Generations of New Zealanders have lived by the 'Go big or go home' attitude.

In 1908 the government passed an Act that authorised large-scale drainage of wetlands. That was followed by the provision of government incentives to make sure any soggy land was cleared and 'put to better use.'

In later decades, successive governments encouraged the felling of native forests to make way for further sheep and beef farming, which, let's be fair, did hugely help with our bounce back from both world wars, and provided lavish subsidies to boost livestock numbers and to keep fertiliser cheap.

"What the government and markets encourage one day may be something that very soon we're all pouring resources into trying to find solutions to fix."

After the '80s, the sudden removal of subsidies forced farmers to be more productive and efficient, and encouraged them to chase the highest-value land use. Dairy turned from being farming's poor cousin to a boom industry. Mass conversions followed, with dairy literally providing the butter to our bread.


During that time, towns and suburbs expanded on to fertile soils, with expanding suburbia pushing horticulture and farming further out from local markets and away from the urban consciousness.

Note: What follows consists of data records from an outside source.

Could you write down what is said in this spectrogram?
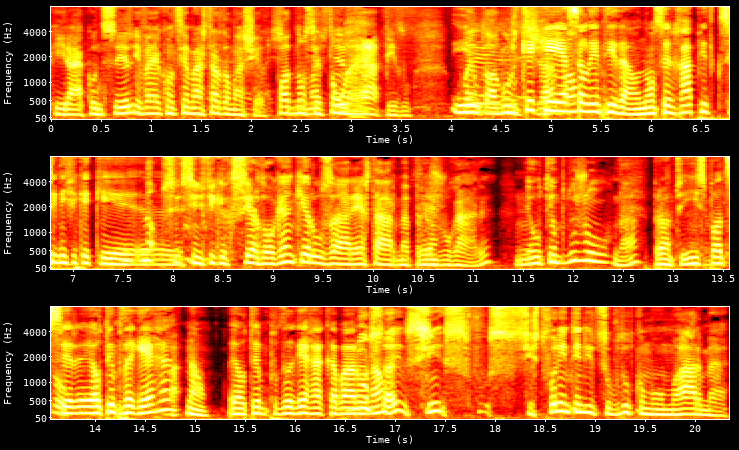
que irá acontecer. E vai acontecer mais tarde ou mais cedo. Pode não ser tão cedo. rápido. Quanto alguns o que é que é essa lentidão? Não ser rápido, que significa que Não, significa que se Erdogan quer usar esta arma para Sim. jogar, é o tempo do jogo, não é? Pronto, e isso pode ser. É o tempo da guerra? Ah. Não. É o tempo da guerra acabar não ou não? Não sei. Se, se, se, isto for entendido, sobretudo, como uma arma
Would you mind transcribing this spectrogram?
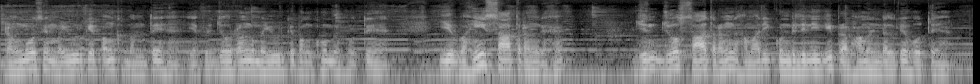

But isn't hindsight great? We now know New Zealand has suffered extreme loss of biodiversity, and some of our best soils are lost to lifestyle blocks and suburban sprawl.

It is today's farmers and land-owners who are tasked with turning this around.

Today's farming practices are very different from those many of us grew up with. We know not every dairy conversion has been in 'the right place,' and if we're honest, the same can probably be said for some irrigation.

So what can tourism and forestry learn from all of this? Do we need a bit more foresight when it comes to envisaging how we want to be in 20 years, or 50 years?

Shane Jones wants a billion trees planted. Right tree, right place, is crucial to this. We need to learn from the massive damage caused by forestry slash in Gisborne and elsewhere; we need to make sure forestry isn't put on to our most productive soils.

The primary industries are frequently told that tourism is New Zealand's current 'boom.'

But while our economy reaps the rewards, the dark side of that can also be seen in the regions. We are not just doing 'tourism,' we are supercharging it, and it's putting a big strain on our local infrastructure, and consequently ratepayers.


Freedom camping and its associated issues are well known — too many of our farmers have to deal with litter, human waste, trespassers, blocked gates and more. We are also changing and expanding some of most beautiful places to entice the tourist dollar.

Our next 'boom' industries can learn from the lessons those of us in the farming sectors have been through. What the government and markets encourage one day may be something that very soon we're all pouring resources into trying to find solutions to fix.